After 26 years of rule, the autocrat Alyaksandr Lukashenka has lost the support of the Belarusian people. Even if the regime is able to stay in control, it will pay an incalculable price for its brutal enforcement of the status quo. Belarus expert Astrid Sahm talks to ‘Osteuropa’ about the events and what comes next.
Popping down to the shops in Annelinn
Urban housing is about more than private habitation. It is linked to a need for public spaces, amenities and services. Bustling streets are social condensers that draw people together, promote dynamic exchange and form part of the glue that binds communities. How should city planners foster these crucial interactions?
The pandemic and the volatility of international politics have given an upper hand to Russian intelligence services interested in spreading disinformation. Georgia has become a test field for new cyber warfare since the 2008 war and offers invaluable lessons on what to expect.
Physical fear and the dread of disappointment have been the dominant emotions whenever elections have come around in Belarus in the past two-and-a-half decades. This time is no different. And yet something has changed.
Comment on cancel culture
Social media users can be forgiven for feeling dissatisfied. ‘Old media’ news, based on the perpetual celebrity comeback, has hit a conceptual impasse with new cancel culture. Geert Lovink calls for the renewal of social networking tools giving users a constructive voice.
Or three short essays on solidarity
In the absence of civic traditions and positive social capital, society often organises itself along mafia-style norms. Post-communist Ukrainian society is a prime example.
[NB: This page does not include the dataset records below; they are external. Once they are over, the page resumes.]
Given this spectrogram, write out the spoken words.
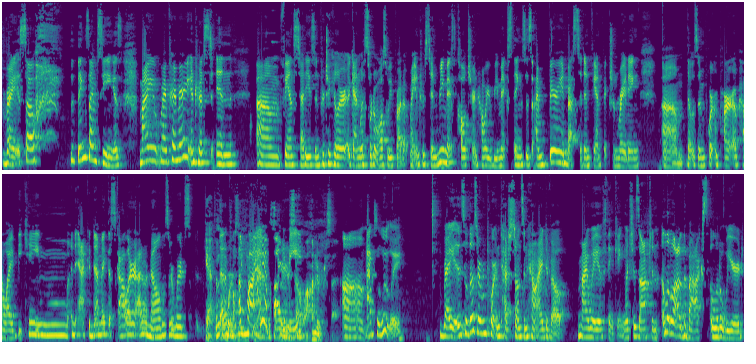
Right. So the things I'm seeing is my my primary interest in um, fan studies, in particular, again, with sort of also we brought up my interest in remix culture and how we remix things. Is I'm very invested in fan fiction writing. Um, that was an important part of how I became an academic, a scholar. I don't know; those are words. Yeah, those That are words that you apply- can apply for to me. yourself, 100%. Um, Absolutely. Right. And so those are important touchstones in how I develop my way of thinking, which is often a little out of the box, a little weird,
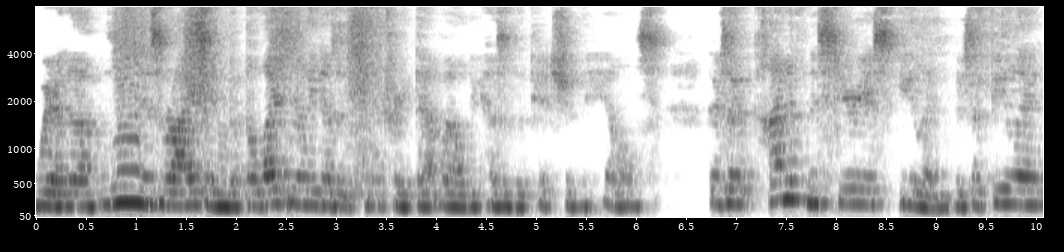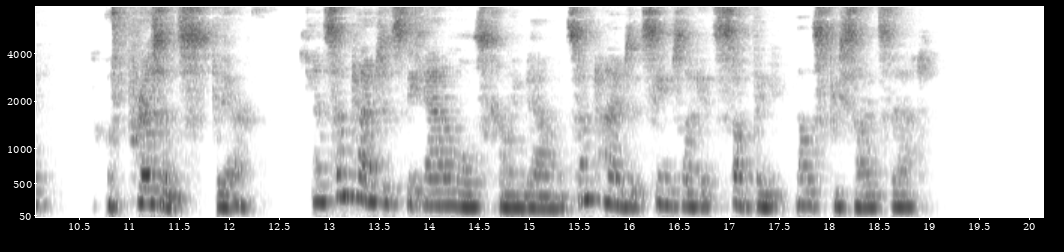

Yet grass-roots civic networks also operate as an alternative. Mykola Riabchuk investigates the sociology clash between these two state-nation building projects.